thfecenters ofthe pivotpins 66,68, 69, ,7'0; Therecess: s htoftcourse, is governed- .principally by thewidth of the;
. 4: upper brace bar end 60. The knuckle 52 has an efiiective width approximating or exceeding that 'of're'cess 54, the effective width being the distance from the center of the knuckle pin 69 center to the rear edge of the upper brace bar 48.
Although a particular embodiment of the invention has been shown and described-r in full here, there is no intention to thereby limit the invention to the details of such embodiment on the contr-ary, the intention is to cover all modifications, alternative embodiments,.,usages and'equivalents of itheartificialljoint as fall within the spirit and scope of'the invention, specification and appendedflclaims;
I claim as my invention;
1. An artificiahjoint'comprising, in combination, an upper bar and a lower bar meeting at their ends, a knuckle extending from the lower bar end, a first link pivotally connected .to the .two bars across their joint,
a second link pivotally,v connected to the knuckle .andithe.
other bar end, and a lockingimechanism. comprisinga lever pivotally connectedto the upper bar end," the lever having a pawl whichengages the lower barknuckle thereby locking the joint;
2'. An artificial joint comprising,.in combination, anv
upper bar andfa lower'bar thelower extremity bar. being characterized by an upwardly and outwardly extending knuckle defining a recess whichreceives an endoff thev upper bar, a first link across thejunction-between the end of the upper barand lower bar recess, thefirst link beingpivotally connected at bothendsto the upper andlower bars, and a second linkpivotally connected at one end'to the upper bar end adjacent the joint with the lower bar recess and pivotally, connected at the other endto the lower bar knuckle, the orientation and proportion of the links and pivots being such that when the bars are folded their axes converge in the direction of the joint.

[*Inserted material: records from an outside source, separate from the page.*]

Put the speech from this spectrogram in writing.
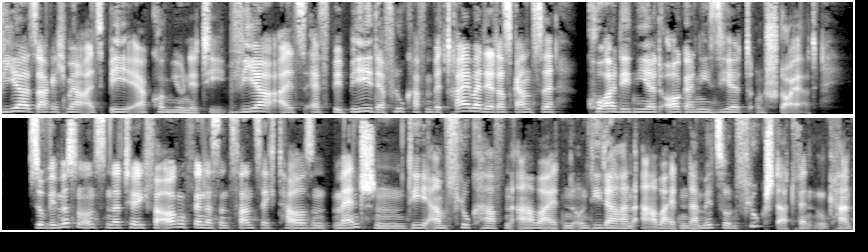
wir, sage ich mal, als BER Community, wir als FBB, der Flughafenbetreiber, der das Ganze koordiniert, organisiert und steuert. So, wir müssen uns natürlich vor Augen führen, das sind 20.000 Menschen, die am Flughafen arbeiten und die daran arbeiten, damit so ein Flug stattfinden kann.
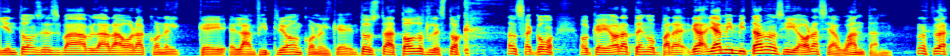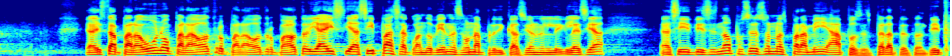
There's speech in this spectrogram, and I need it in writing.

3; An artificialjoint comprising, in combination an upperb'a'r and a lower bar, the lower bar being characterized by an upwardly and' outwardly extending knuckle defininga recess'which receives an end of the upper bar, a first link across the junctionbetween the endof the .upper bar and lower bar recess, the first link. beingpivotally connected at both ends to the upper end and'lower bars, and'a second link pivotally connected atone end'to the upperbar end adjacent the joint with the lower barrecess and pivotally connected atthe other end to the lower extremity knuckle, the first link being at least twice the. lengthbetween pivots as the second link.
4. An artificial joint. comprising,,in combination; an upper bar. and a lower bar, the'lower bar being characterized by an upwardly and outwardly extending,
knuckle. defining a recess-which receives an end of'th'e upper bar, a" first link across the-junction between'the end ofthe upper bar and lower bar recess, the first link beingpivotally connected at both ends to the upper and lowerb'ars, asecond link pivotally connected at one end to"the.upp'er barvand adjacent the joint with the lowerbar recess and pivotally connectedat the other end-to the.lower bar knuckle, and alocking mechanism cornprisingja lever pivotally connected to the upper bar,'tlielever having apawl which engages the lower bar knuckle thereby locking the joint.
References Cited in the file of this patent UNITED STATES PATENTS f